Beginning with the line that contains "Applied clean-up; added sound; SNR; added echo: none; Camera", repeat each line exactly through the end of the listing below. Pictures stay out.
'''
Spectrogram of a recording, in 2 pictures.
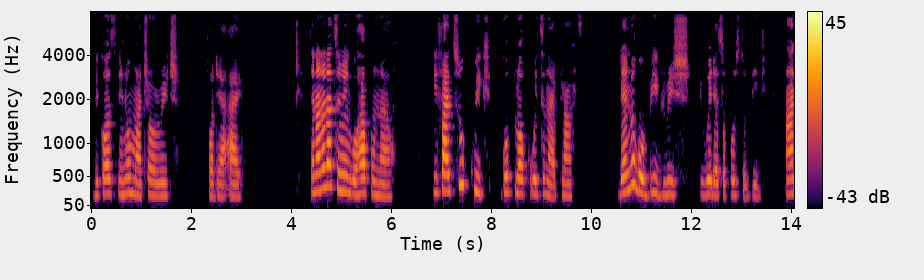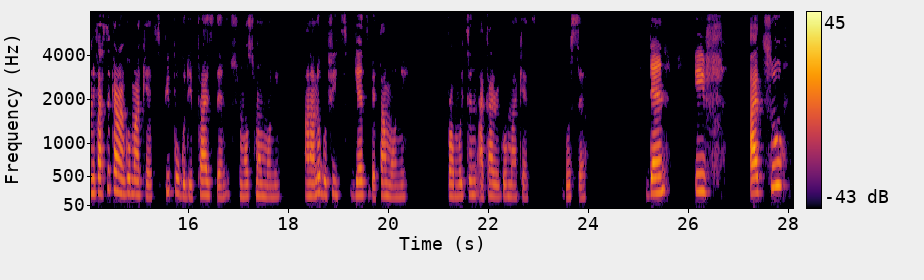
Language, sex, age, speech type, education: Nigerian Pidgin, female, 30-45, spontaneous, tertiary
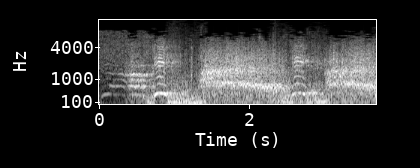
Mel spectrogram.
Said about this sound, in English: Applauding on cue the words of the leaders.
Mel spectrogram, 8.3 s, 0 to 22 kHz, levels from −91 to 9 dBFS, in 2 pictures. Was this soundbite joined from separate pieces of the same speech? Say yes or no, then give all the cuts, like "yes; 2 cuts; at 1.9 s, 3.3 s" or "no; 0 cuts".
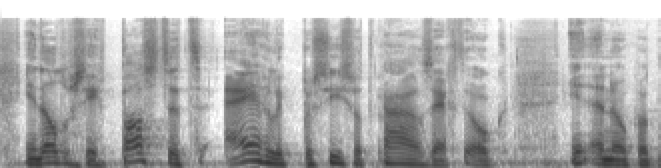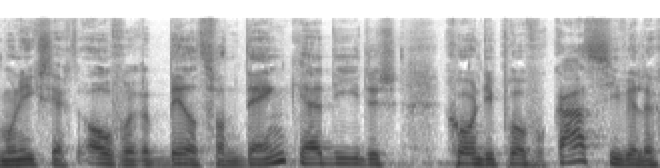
no; 0 cuts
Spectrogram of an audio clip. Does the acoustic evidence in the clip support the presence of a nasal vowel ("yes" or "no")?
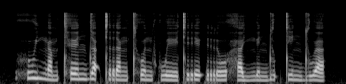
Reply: no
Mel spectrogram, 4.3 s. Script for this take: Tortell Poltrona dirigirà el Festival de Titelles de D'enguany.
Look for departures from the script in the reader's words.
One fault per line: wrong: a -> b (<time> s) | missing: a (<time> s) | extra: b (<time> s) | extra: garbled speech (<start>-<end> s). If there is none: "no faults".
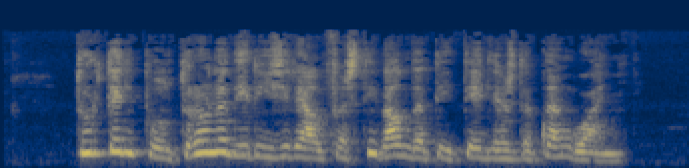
no faults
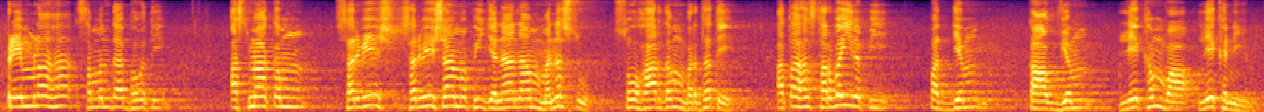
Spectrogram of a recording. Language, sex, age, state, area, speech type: Sanskrit, male, 30-45, Rajasthan, urban, spontaneous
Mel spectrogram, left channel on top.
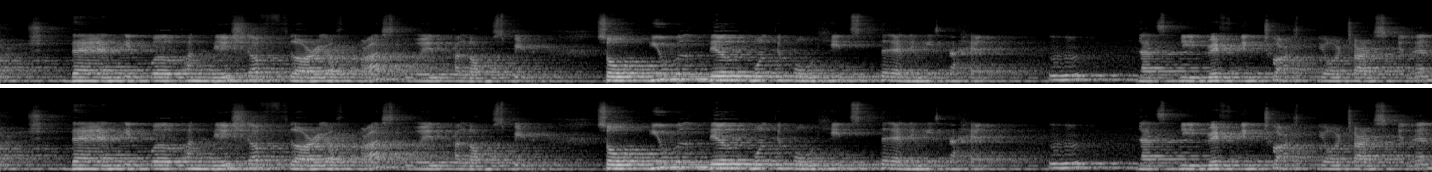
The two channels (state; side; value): identical; both; correlation 1.00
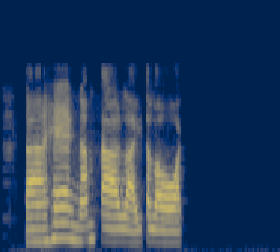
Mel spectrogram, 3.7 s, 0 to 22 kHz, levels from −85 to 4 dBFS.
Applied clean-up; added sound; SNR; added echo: neural mask model DeepFilterNet 3.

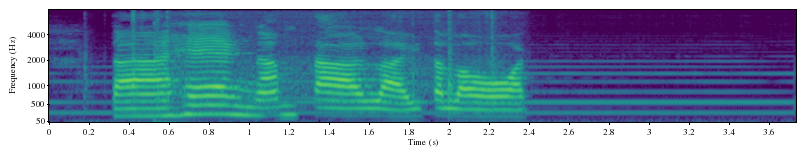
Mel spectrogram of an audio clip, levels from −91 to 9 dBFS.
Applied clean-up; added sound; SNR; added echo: none; Camera + Wind instrument, woodwind instrument; 19 dB; none.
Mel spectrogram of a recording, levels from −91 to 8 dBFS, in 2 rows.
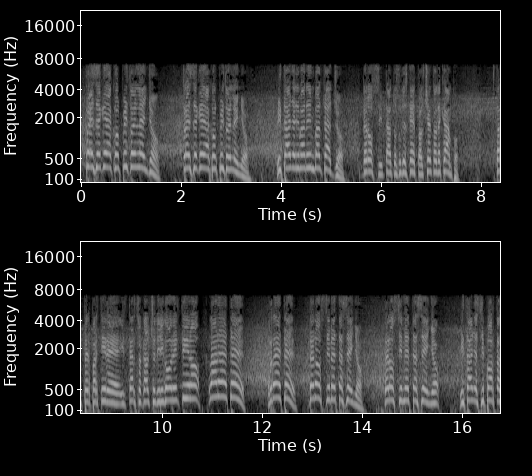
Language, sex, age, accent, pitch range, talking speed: Italian, male, 40-59, native, 220-285 Hz, 175 wpm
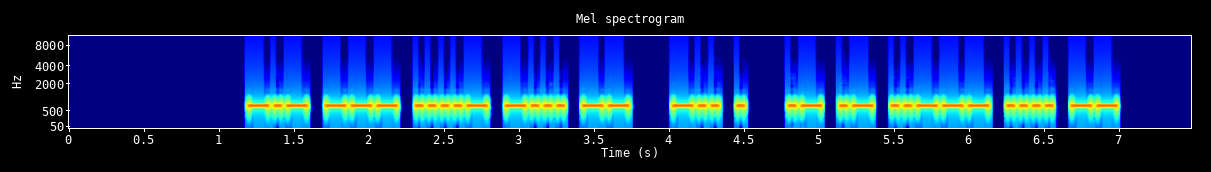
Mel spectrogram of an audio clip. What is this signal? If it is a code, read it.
Morse code, heard as a keyed tone, about 28 wpm, 700 Hz. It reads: KO4BM DE AA2HM
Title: USA Callsign DE Callsign - 5 Characters - 28wpm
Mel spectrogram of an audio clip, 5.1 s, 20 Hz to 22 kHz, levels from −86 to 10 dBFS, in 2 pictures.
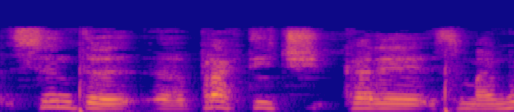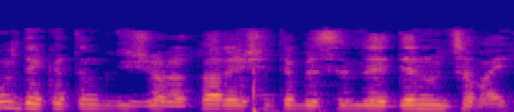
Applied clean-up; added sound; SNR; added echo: classical method WPE with log-MMSE.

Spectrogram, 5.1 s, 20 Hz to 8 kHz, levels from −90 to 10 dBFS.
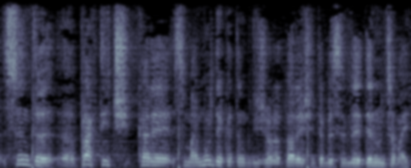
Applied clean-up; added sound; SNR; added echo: none; Fireworks; 17 dB; reverberation time 0.2 s.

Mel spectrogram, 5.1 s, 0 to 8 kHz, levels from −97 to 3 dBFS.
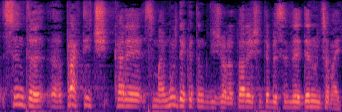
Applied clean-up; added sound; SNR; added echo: neural separator model SepFormer DNS4.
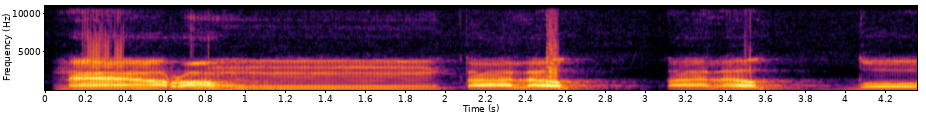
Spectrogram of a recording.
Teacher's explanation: Narong, fathah tanwin bertemu dengan huruf ta, hukumnya dibaca ikhfa, disamarkan.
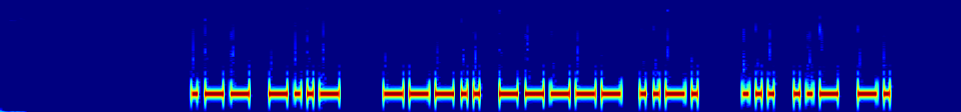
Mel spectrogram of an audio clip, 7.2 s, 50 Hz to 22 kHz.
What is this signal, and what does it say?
Morse code, heard as a keyed tone, about 25 wpm, 700 Hz. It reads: WX 80F SUN
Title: Practice QSO - Exchange 2 - Info - 25wpm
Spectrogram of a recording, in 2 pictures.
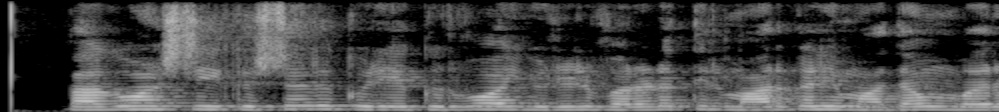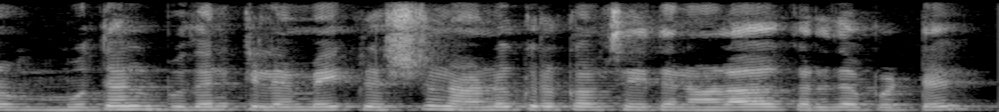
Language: Tamil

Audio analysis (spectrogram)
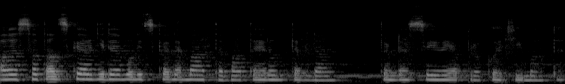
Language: Czech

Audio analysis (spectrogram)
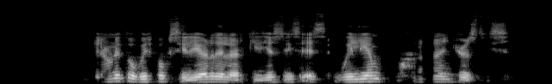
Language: Spanish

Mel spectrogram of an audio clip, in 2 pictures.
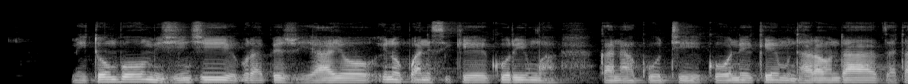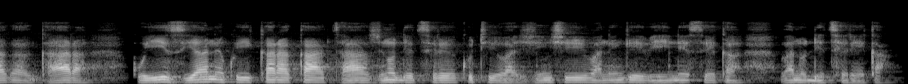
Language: Ndau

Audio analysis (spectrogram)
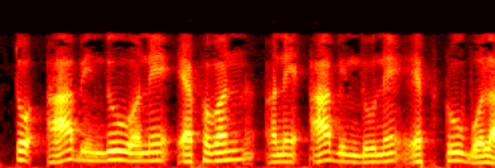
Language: Gujarati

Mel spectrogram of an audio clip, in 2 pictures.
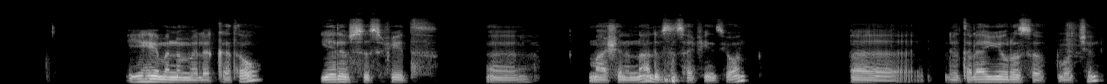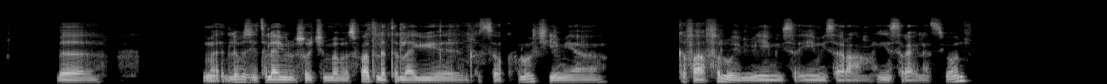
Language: Amharic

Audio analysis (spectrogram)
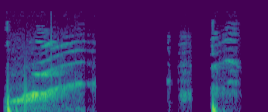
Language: Pashto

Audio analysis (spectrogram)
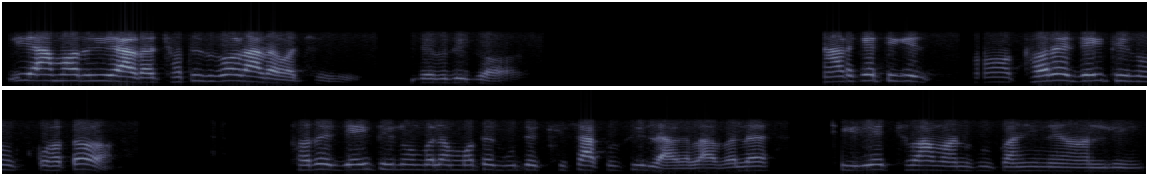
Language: Odia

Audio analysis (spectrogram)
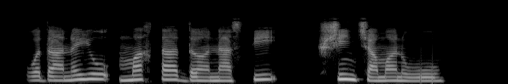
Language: Pashto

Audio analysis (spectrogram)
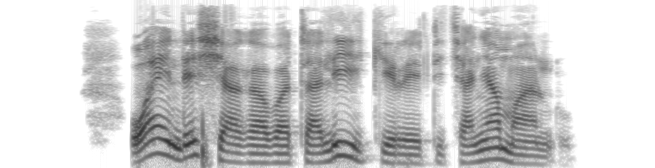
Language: Taita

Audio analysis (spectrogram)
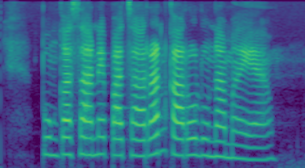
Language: Javanese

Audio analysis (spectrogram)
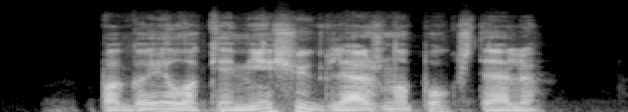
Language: Lithuanian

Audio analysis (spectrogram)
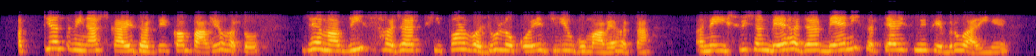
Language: Gujarati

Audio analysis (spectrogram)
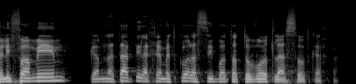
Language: Hebrew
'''
◆ **Task output**:
Applied clean-up; added sound; SNR; added echo: none; Camera + Wind instrument, woodwind instrument; 19 dB; none.
Mel spectrogram of a recording, levels from −91 to 8 dBFS, in 2 rows.
Language, sex, age, accent, pitch range, talking speed: Italian, male, 40-59, native, 220-285 Hz, 175 wpm
Mel spectrogram of an audio clip. What is this signal? If it is a code, read it.
Morse code, heard as a keyed tone, about 28 wpm, 700 Hz. It reads: KO4BM DE AA2HM
Title: USA Callsign DE Callsign - 5 Characters - 28wpm
Mel spectrogram of an audio clip, 5.1 s, 20 Hz to 22 kHz, levels from −86 to 10 dBFS, in 2 pictures.
Applied clean-up; added sound; SNR; added echo: classical method WPE with log-MMSE.

Spectrogram, 5.1 s, 20 Hz to 8 kHz, levels from −90 to 10 dBFS.
Applied clean-up; added sound; SNR; added echo: none; Fireworks; 17 dB; reverberation time 0.2 s.

Mel spectrogram, 5.1 s, 0 to 8 kHz, levels from −97 to 3 dBFS.
Applied clean-up; added sound; SNR; added echo: neural separator model SepFormer DNS4.
Spectrogram of a recording.
Teacher's explanation: Narong, fathah tanwin bertemu dengan huruf ta, hukumnya dibaca ikhfa, disamarkan.
Mel spectrogram of an audio clip, 7.2 s, 50 Hz to 22 kHz.
What is this signal, and what does it say?
Morse code, heard as a keyed tone, about 25 wpm, 700 Hz. It reads: WX 80F SUN
Title: Practice QSO - Exchange 2 - Info - 25wpm
Spectrogram of a recording, in 2 pictures.
Language: Tamil

Audio analysis (spectrogram)
Language: Czech

Audio analysis (spectrogram)
Language: Spanish

Mel spectrogram of an audio clip, in 2 pictures.
Language: Ndau

Audio analysis (spectrogram)
Language: Gujarati

Mel spectrogram of an audio clip, in 2 pictures.
Language: Amharic

Audio analysis (spectrogram)
Language: Pashto

Audio analysis (spectrogram)
Language: Odia

Audio analysis (spectrogram)
Language: Pashto

Audio analysis (spectrogram)
Language: Taita

Audio analysis (spectrogram)
Language: Javanese

Audio analysis (spectrogram)
Language: Lithuanian

Audio analysis (spectrogram)
Language: Gujarati

Audio analysis (spectrogram)
Language: Hebrew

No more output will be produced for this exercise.